With all of the recent talk about a cashless society, the question inevitably turns to the role of Bitcoin and other digital currencies. Some people would like to see more anonymity in Bitcoin, especially when considering how going cashless would give banks and governments a complete overview of how consumers spend their funds.
Going Cashless Means No Financial Privacy
Although some people might be in favor of going cashless – who likes those coins and paper bills anyway? – there are a lot of downsides to this concept as well. First and foremost, consumers would completely rely on banks to access their money, which could lead to financial institutions charging fees for even the most basic of tasks.
Secondly, putting banks in full control of our society’s money is the last thing anyone should want. Banks already hold a lot of control over our funds, and they are the very reason the recent financial crisis took place to begin with. If all of our funds is in their control at all times, who will stop them from limiting consumers to spend X amount of money per day? Just look at what happened in Greece, and it becomes clear capital control is not something to look forward to.

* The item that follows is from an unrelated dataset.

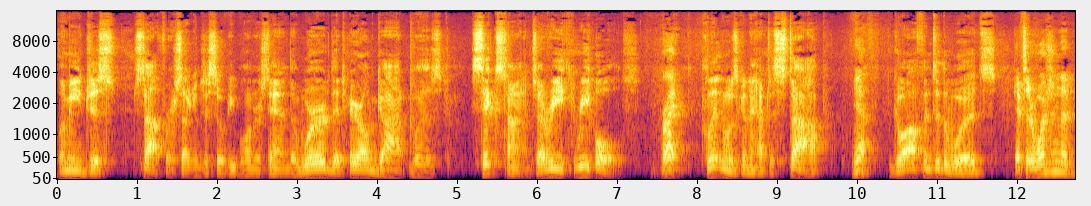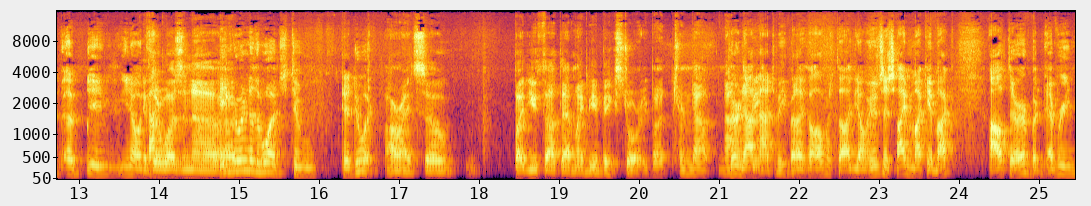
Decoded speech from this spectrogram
Let me just stop for a second, just so people understand. The word that Harold got was six times every three holes. right, Clinton was going to have to stop, yeah. go off into the woods. If there wasn't a, a you know, a If cop- there wasn't a, he'd go into the woods to to do it. all right, so, but you thought that might be a big story, but turned out not. Turned to out be. not to be, but I always thought, you know, here's this high mucky muck out there, but every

But what is perhaps the biggest issue is how financial institutions – and indirectly, the government – would see the pattern of consumer behavior. Cash payments are not registered anywhere in some ledger or database, and banks nor governments have any insights as to what type of products we buy with cash. If these entities would see every expense we make, there is no telling what they could do with that treasure trove of information.
Unfortunately, there are very few options for additional privacy or anonymity for the average consumer. Most of us do not have access to offshore accounts, and we cannot open bank accounts or credit cards on a company name that may or may not exist. Bitcoin seems to offer a valuable alternative, to a cashless society, but it lacks privacy and anonymity traits.
This brings us back to the question of whether or not Bitcoin developers need to come up with more privacy-centric solutions. Transparency of all transactions on the network in real-time is a positive aspect of Bitcoin, but it also scares away potential users of the digital currency. Even though one can’t just point at a wallet address and link an identity to it, that is exactly how Bitcoin works in the mind of everyday consumers.
If we are to evolve into a cashless society, privacy-centric features in Bitcoin are a necessity. Not just for the people who have been using this digital currency for quite some time now, but especially for those who haven’t yet. Bitcoin has no centralized authority – such as a bank or government – to harvest data, but that does not mean users should not have the right to make certain information private.
Source: The Atlantic
Header image courtesy of Shutterstock